If we think back on the Reagan conservatives—and they were numerous– it is not hard to recall what they claimed to have stood for politically.  They were anti-red ink, for free trade, and understood the need for international alliances like NATO.  And if asked would have decried the use of troops sent into Southern states to protect civil rights marchers in the 1960s.

Speed through time to 2020 and there are scenes of federal law enforcement agents who look like soldiers in Portland, Oregon, with Donald Trump threatening to unleash thousands more in locations nationwide.   Meanwhile, too many conservatives are giddy and gleeful to watch this take place in our nation.

I can rationalize how it is nice to be among the ‘popular crowd’ in high school but does that same mentality explain the current status of conservatives in the nation who seemingly will bow to anything Trump bloviates into a microphone?  Am I to believe that small-government Reagan conservatives have now signed onto this use of force by the federal government?  Has political tribalism become so intense that long-held beliefs are shucked off like the husk from an ear of corn?

I am not making an argument about the efficacy (or not) of the use of these federal forces, but rather the acceptance by many conservatives of this expanded role. What changed to now allow for applause for this use of federal troops from a political base of the GOP long opposed to a larger foot-step from the federal government?
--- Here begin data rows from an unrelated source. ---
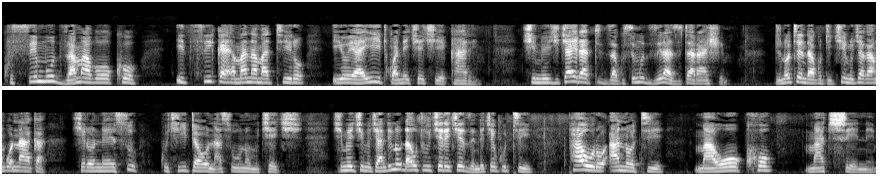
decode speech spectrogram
kusimudza mavoko itsika yamanamatiro iyo yaiitwa nechechi yekare. Chinhu ichi chairatidza kusimudzira zita rashe. Ndinotenda kuti chinhu chakangonaka chero nesu kuchiitawo nhasi uno muchechi. Chimwe chinhu chandinoda kuti ucherechedze ndechekuti pauro anoti maoko matsvene.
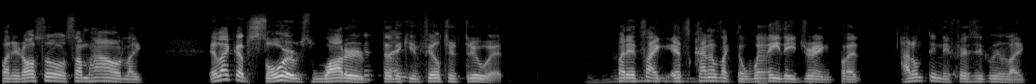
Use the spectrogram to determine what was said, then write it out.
But it also somehow like it like absorbs water It's that they can filter through it. but it's like it's mm-hmm. kind of like the way they drink, but I don't think they physically like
This weekend I read a perfectly-toned newspaper column by Dave Zweifel.  His backstory to the dangerous autocratic moves being undertaken by Trump, and endorsed by conservatives is a must-read.

It wasn’t all that long ago when the right-wing conspiracy theorists were insisting that Barack Obama was plotting to enact martial law, commandeer farm land and food supplies and lock up his political enemies in concentration camps run by the Federal Emergency Management Administration.

Fox News’ Glenn Beck and the martial arts actor Chuck Norris were all over it and thousands of their followers came to believe it was absolutely true.

Then there were the stories in 2015 that a military training exercise being planned in remote areas in Texas that included special forces like the Green Berets and Navy Seals was an elaborate plot by Obama to take over the Lone Star state.

The right-wing internet sites were filled daily with details on how Obama was going to pull off this elaborate and audacious scheme, detaining law abiding Texans in Walmart stores that had recently been closed — all part of the plot, of course. Who knew that the ultra-conservative Walton family would be in on this dirty deed?

It wasn’t just the nut cakes on the fringe who were sure this was going to happen. Polls found that a full 32% of Republicans in Texas believed the conspiracy and, just to be sure, Texas’ governor, Greg Abbot, sent his National Guard troops to keep an eye on the exercise.

We all are aware that Trump has an autocratic nature, and has continually demonstrated a lack of regard for constitutional norms.  We have also witnessed his willingness to do anything that will help him personally even when it runs counter to the needs of our nation and citizens.

What I then find so dismaying and concerning is the ‘nothing to see here’ attitude from many conservatives who are otherwise rational and seemingly patriotic.  Why are they so easily bent and misshaped into being Trump’s pawns?

It is a question that we may have to wait for historians to flesh out for us, along with so many other deviations from norms that have settled over our nation since the election of 2016.